Classrooms – In many incidents that have occurred in schools, lives were saved because of locked interior doors. Whether students and teachers hid in closets, bathrooms, storage rooms or stayed in a locked classroom, the doors provide immeasurable protection. Classroom security locks have been a standard in many school specifications for years — not just for classrooms but for just about any room that would have had a regular classroom function lock in the past.

These locks let a teacher lock the outside lever without opening the door to the corridor and have been required by law for California schools since July of 2011. Again, an indicator on the inside rose or escutcheon which confirms that the outside lever is locked is extremely helpful.

There are also access control locks that are appropriate for classrooms that allow immediate lockdown from a central point, such as the office. Where total building or facility lockdown capability is desired, electronic locks achieve fast results. For new construction or remodeling, they can be hard-wired and connected to the building’s computer network. In existing buildings and where hard-wiring is impractical, wireless electronic locks provide the same enhanced security. Both can be centrally managed through the computer network for fast, effective lockdown from any networked computer.

Be aware though. One lockdown issue with some wireless technologies, such as WiFi, have the potential for communications delay. According to Gary Conley, the University of Virginia’s Facilities & Systems Engineer, Office of Business Operations: “Usually with Wi-Fi, access control decisions are downloaded by the host into the lock 5-6 times per day. However, such limited (non-online) connectivity with the host limits the locks’ ability to receive urgent commands from the host.For instance, even with a historical 900 MHz wireless platform, a direction to immediately lock down could be ignored for up to 10-plus minutes.”

Schlage AD-Series modular wireless locks overcome this issue with, a patent-pending “wake up on radio” feature that works in parallel with the 10-minute heartbeat.Without waking up the entire lock, it listens for complementary commands every one to 10 seconds and responds.Thus, 10 seconds is the longest it will take to initiate lockdown (Learn more about the product at www.securityinfowatch.com/10239498).

Assembly Spaces – Large spaces like gymnasiums, auditoriums, cafeterias and libraries typically have doors equipped with panic or fire exit hardware. These devices may be equipped with cylinder dogging or a trim control that is similar to a classroom security lock, allowing the doors to be locked without entering the corridor. To facilitate quick lockdown in a bank of doors, staff may want to limit access through one door or door pair while keeping the others locked on the pull side. If budget allows, electric latch retraction provides immediate lockdown.


Tips for Integrators

New, Innovative Products – Watch out for “innovative” products designed to make schools safer. Although these products may be based on great ideas with good intentions, many are not code-compliant.

Ask for Help – As an integrator, you are not on your own. Manufacturers can put you in touch with a specification writer that can help advise you or write the specification for you.

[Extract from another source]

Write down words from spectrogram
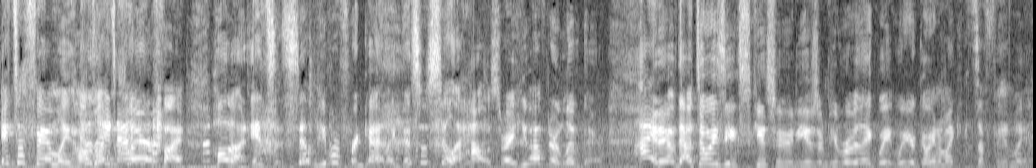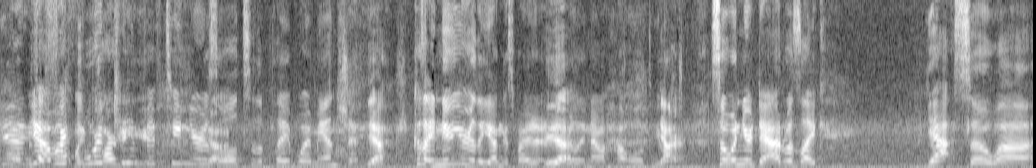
it's a family home. Let's clarify. Hold on, it's still people forget. Like this was still a house, right? Hugh Hefner lived there, I- and it- that's always the excuse we would use when people were like, "Wait, where you're going?" I'm like, "It's a family home. Yeah, it's yeah, a family 14, party." 15 years Yeah. old to the Playboy Mansion. Yeah. Because I knew you were the youngest, but I didn't Yeah. really know how old you Yeah. were. So when your dad was like, "Yeah, so uh,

Manufacturers are also accelerating the number of complementary school safety seminars and webinars that it offers to school districts, emergency responders, architects and others. For instance, Ingersoll Rand offers one day seminars or one hour webinars entitled “Safe & Secure Schools” featuring Paul Timm, PSP (Physical Security Professional), one of the nation’s leading experts in school safety. These interactive sessions present proactive solutions, many of which can be implemented at little or no cost during these challenging economic times.



Lori Greene, AHC/CDC, CCPR, FDAI, is a codes and compliance expert and a door hardware specification writer for Ingersoll Rand Security Technologies. Read her blog at www.idighardware.com. Request more info about IR at www.securityinfowatch.com/10215684.